Nerves gather in the bottom of my stomach, even if I don’t let it show. I’ve got my poker face on, Lady Gaga pulsing through my brain while I move into the dorm, say hi to new neighbors, and watch my parents walking to their car with their credit cards and without me.
It’s the first day of college, and it’s a lot different than my first day of high school. There, I was run over by a varsity football player and tried to look for my sister to protect me and help me open my locker. As an almighty senior, she was way too cool to be next to me and I just focused on going home. It was miserable, I kept going back until my high school became a second home of sorts.
Now, we actually live in our new school. It’s our home away from home, where you can hang posters that would make your mother clutch at her heart a little up on the walls. Where you don’t have to worry about coming home too late to your father waiting at home on the couch, pretending to watch TV and really watching the clock.
Now, not quite two months later, it seems like everyone is hitting that slump. That why-am-I-taking-this-class, what-am-I-doing-with-my-life slump that I’m hearing hits people midway through the first semester.
It’s hard to remember my optimism when I first came here. I was so nervous on my first day, but I was still shiny and new. I had power music on my iPod and empty notebooks to fill with information learned from my college classes. Now, I’m trying to remember how much I love my classes to keep up the momentum, but the truth is I’m wondering what I’m doing here.
Meanwhile, life at home goes on without me. Life goes on at home without all of us; now, we’re detached spectators. We return home, sit on our old beds and wonder why our parents haven’t just broken down and cried every day without us.
As a freshman, it’s hard to get used to this new life, without parents and with cafeteria food three times a day. Instead of walking down to the end of the driveway for the mailbox, I have to go to the KC after class. I live with someone who, two months ago, I barely knew her name.
Life is different, but it’s still going on. When I first arrived, it was easy to pretend that it didn’t bother me, because it really didn’t. I was happy to settle in and be a college student. I, like so many of my peers, spent my entire senior year of high school wishing I were at Albion and finally in college.
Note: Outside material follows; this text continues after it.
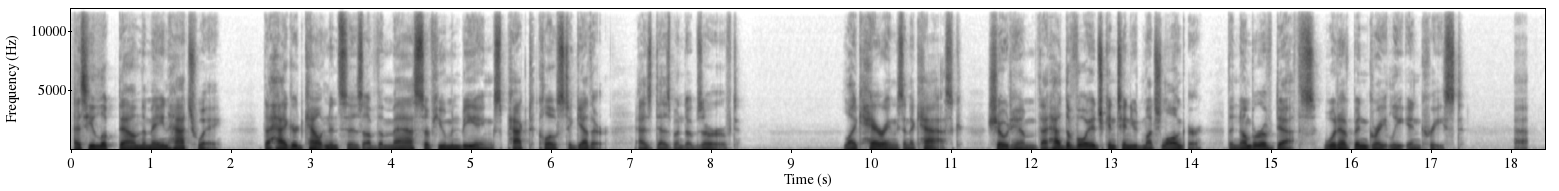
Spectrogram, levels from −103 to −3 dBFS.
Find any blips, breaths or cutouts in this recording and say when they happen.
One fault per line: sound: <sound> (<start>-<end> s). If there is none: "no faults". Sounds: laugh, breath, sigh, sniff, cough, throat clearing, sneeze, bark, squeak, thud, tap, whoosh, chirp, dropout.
sound: dropout (13.9-14.0 s)
sound: laugh (18.0-18.2 s)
Now that I’m here, it’s so much more than I thought it would be, but at the same time it’s less because it’s not where I grew up.
While I look around and ask myself how I got here, I realize it’s because I had all this hope and optimism that I transferred into shiny new binders and shiny new classes and fancy institutes to join. I wanted to make something of myself and be something bigger and better than I was back at home.
That’s why we leave, to be something more than we were back at home. It’s different and weird and kind of lonely at first, but it’s also fresh and shiny and wrapped in the new comforter from Bed Bath & Beyond. And that’s why we come here, so we can be wrapped in something warm and new in order to be new people, ready to take on the world.